- **Instructions for the task**
Every record below is to be restated verbatim, though its images are not.

=======

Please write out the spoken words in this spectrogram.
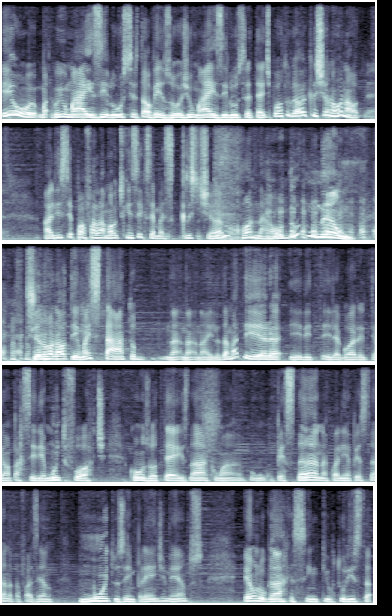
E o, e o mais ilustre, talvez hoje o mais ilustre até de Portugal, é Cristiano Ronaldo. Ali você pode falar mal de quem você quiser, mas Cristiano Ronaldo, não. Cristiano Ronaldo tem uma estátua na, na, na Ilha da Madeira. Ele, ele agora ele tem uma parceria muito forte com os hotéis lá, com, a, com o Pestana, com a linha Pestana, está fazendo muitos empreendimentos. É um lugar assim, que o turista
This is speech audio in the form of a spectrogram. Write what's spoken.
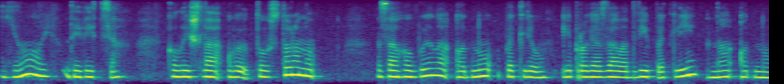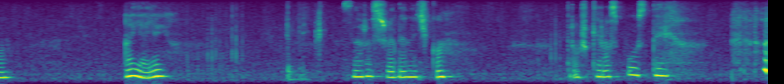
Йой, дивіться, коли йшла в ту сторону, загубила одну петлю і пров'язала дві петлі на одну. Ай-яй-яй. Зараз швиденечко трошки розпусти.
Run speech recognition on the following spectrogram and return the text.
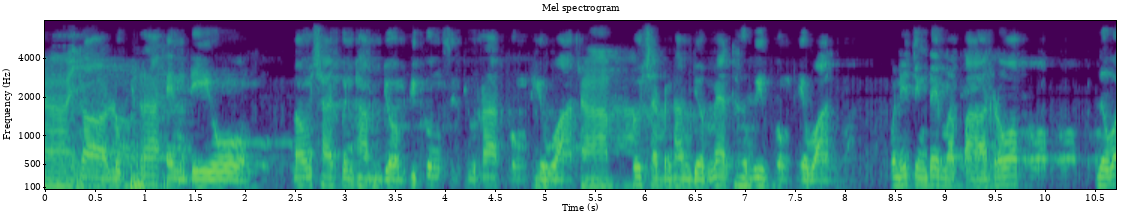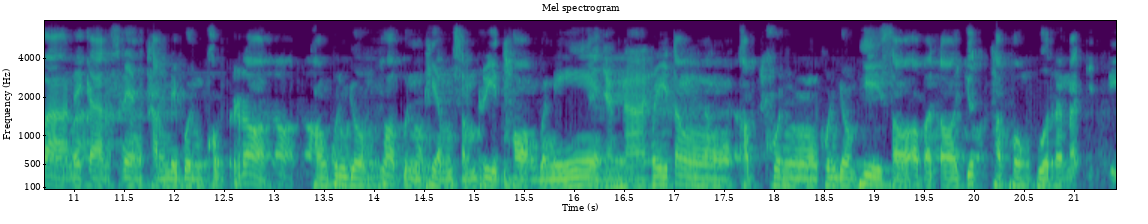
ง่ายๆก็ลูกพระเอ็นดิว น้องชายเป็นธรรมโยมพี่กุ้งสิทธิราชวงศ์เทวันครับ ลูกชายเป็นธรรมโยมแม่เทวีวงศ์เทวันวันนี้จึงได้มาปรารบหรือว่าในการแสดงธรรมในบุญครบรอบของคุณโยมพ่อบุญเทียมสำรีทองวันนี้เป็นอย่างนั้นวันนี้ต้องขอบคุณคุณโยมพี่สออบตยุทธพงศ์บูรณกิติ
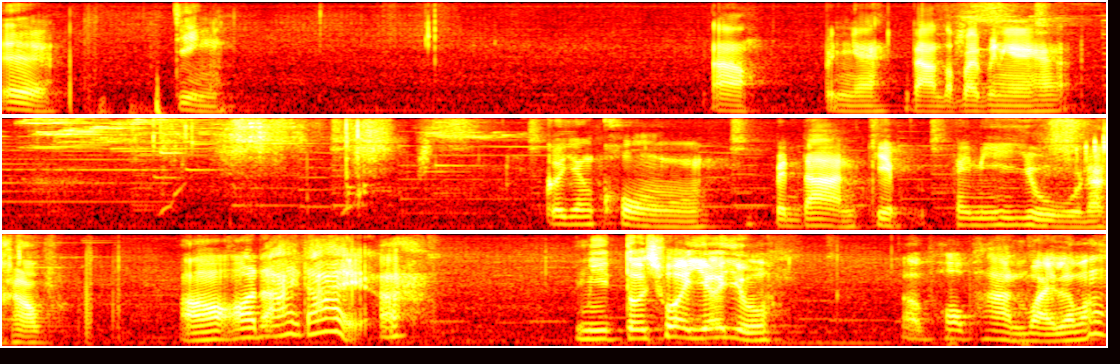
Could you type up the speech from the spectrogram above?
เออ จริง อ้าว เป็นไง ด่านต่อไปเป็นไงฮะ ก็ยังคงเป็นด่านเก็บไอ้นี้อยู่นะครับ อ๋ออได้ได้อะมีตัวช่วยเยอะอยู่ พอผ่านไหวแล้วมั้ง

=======

- **Your solution**
Please write out the spoken words in this spectrogram.
E o, e o mais ilustre, talvez hoje o mais ilustre até de Portugal, é Cristiano Ronaldo. Ali você pode falar mal de quem você quiser, mas Cristiano Ronaldo, não. Cristiano Ronaldo tem uma estátua na, na, na Ilha da Madeira. Ele, ele agora ele tem uma parceria muito forte com os hotéis lá, com, a, com o Pestana, com a linha Pestana, está fazendo muitos empreendimentos. É um lugar assim, que o turista
This is speech audio in the form of a spectrogram. Write what's spoken.
Йой, дивіться, коли йшла в ту сторону, загубила одну петлю і пров'язала дві петлі на одну. Ай-яй-яй. Зараз швиденечко трошки розпусти.
Run speech recognition on the following spectrogram and return the text.
ง่ายๆก็ลูกพระเอ็นดิว น้องชายเป็นธรรมโยมพี่กุ้งสิทธิราชวงศ์เทวันครับ ลูกชายเป็นธรรมโยมแม่เทวีวงศ์เทวันวันนี้จึงได้มาปรารบหรือว่าในการแสดงธรรมในบุญครบรอบของคุณโยมพ่อบุญเทียมสำรีทองวันนี้เป็นอย่างนั้นวันนี้ต้องขอบคุณคุณโยมพี่สออบตยุทธพงศ์บูรณกิติ
Could you type up the speech from the spectrogram above?
เออ จริง อ้าว เป็นไง ด่านต่อไปเป็นไงฮะ ก็ยังคงเป็นด่านเก็บไอ้นี้อยู่นะครับ อ๋ออได้ได้อะมีตัวช่วยเยอะอยู่ พอผ่านไหวแล้วมั้ง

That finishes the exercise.